Dozens of editors from major cardiovascular journals have banded together to “sound the alarm that human lives are at stake” in a recent Journal of the American Heart Association editorial exploring the role of misinformation in cardiology.
Joseph A. Hill, MD, PhD, editor-in-chief of Circulation since 2016, and colleagues said the spread of false news—especially to incite debate or controversy on social media—is threatening quality cardiac care worldwide. Platforms like Facebook and Twitter, television news, chat rooms and nearly ubiquitous accessibility to the Internet have facilitated the dissemination of medical information from almost any source.
“Celebrities, actors, activists and politicians with no specific knowledge or training use their fame to promote a message that causes serious harm,” Hill et al. wrote. “Individuals who are neither physicians nor scientists, but often with a specific agenda, have outsized influence over our lives.
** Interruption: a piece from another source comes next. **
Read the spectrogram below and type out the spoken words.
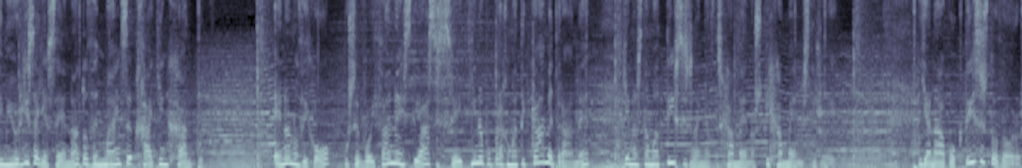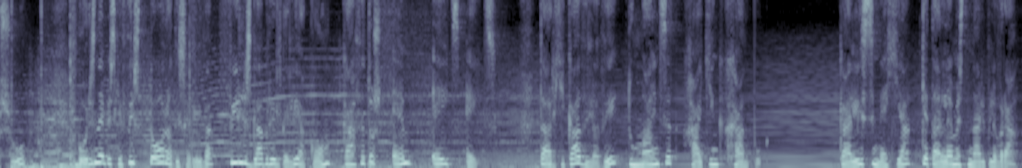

They dispute scientific evidence without ever having studied it.”
The authors pointed out that a single study years ago incited the debate over whether the common measles, mumps and rubella vaccine could raise a child’s risk for autism—a topic that’s still hotly debated. Seventeen other studies, all more reputable than the first, debunked that claim and the original study was retracted, but our Facebook feeds don’t necessarily reflect that.
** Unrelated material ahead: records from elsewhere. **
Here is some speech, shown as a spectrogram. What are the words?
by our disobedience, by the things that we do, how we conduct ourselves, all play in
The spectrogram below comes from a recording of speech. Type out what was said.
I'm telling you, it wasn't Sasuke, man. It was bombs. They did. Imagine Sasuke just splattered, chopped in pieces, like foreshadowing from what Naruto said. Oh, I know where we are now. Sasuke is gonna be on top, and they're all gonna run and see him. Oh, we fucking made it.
Social media influencers have voices that rise above the rest, Hill and colleagues said. Compared to scientists, who are often skeptical, recognize that it’s “impossible to prove ‘never’” and couch their statements in statistical terms, celebrities are bright, certain and love to be controversial. And since recent evidence suggests misinformation travels faster than the truth on social media, it’s easier to vilify a scientific notion than verify it.
In their editorial, Hill et al. staged a typical doctor’s visit, one in which a doctor recommends that his female patient start taking statins to reduce her MI risk.
“No thank you, doctor,” the hypothetical Mrs. Jones replied. “I’ve read too many scary things about those drugs on the internet. Plus, I worry that some in your profession make these recommendations for reasons of personal financial gain. I also found that online.”
It might feel a little stiff, but the editors insisted “most cardiologists” would relate to the conversation. It’s the result of a few well-circulated stories—true, but sensationalized—about physicians who were paid to promote certain products or drugs in lieu of best practice.
Hill and co-authors said the onus to fact-check falls on purveyors of social media, who “must be responsible for the content they disseminate.” He said scientists and laypeople alike have to work to enhance science literacy worldwide, which can start with doing a better job of teaching the scientific method in schools.
It’s also important to emphasize that while science isn’t always right, it does eventually self-correct, the authors said. We trust aeronautical science when we board an airplane and mechanical engineering when we cross a bridge, but when a biological scientist is wrong, they seem to be held particularly accountable.
“We, as editors, are charged with evaluating the validity of the science presented to us for possible publication, and we work hard to fulfill this heady responsibility,” the authors wrote. “Recognizing that lives are at stake, we reach out to thought-leading experts to evaluate the veracity of each report we receive. Herein, we challenge social media to do the same, to leverage the ready availability of science-conversant expertise before disseminating content that may not be reliable.”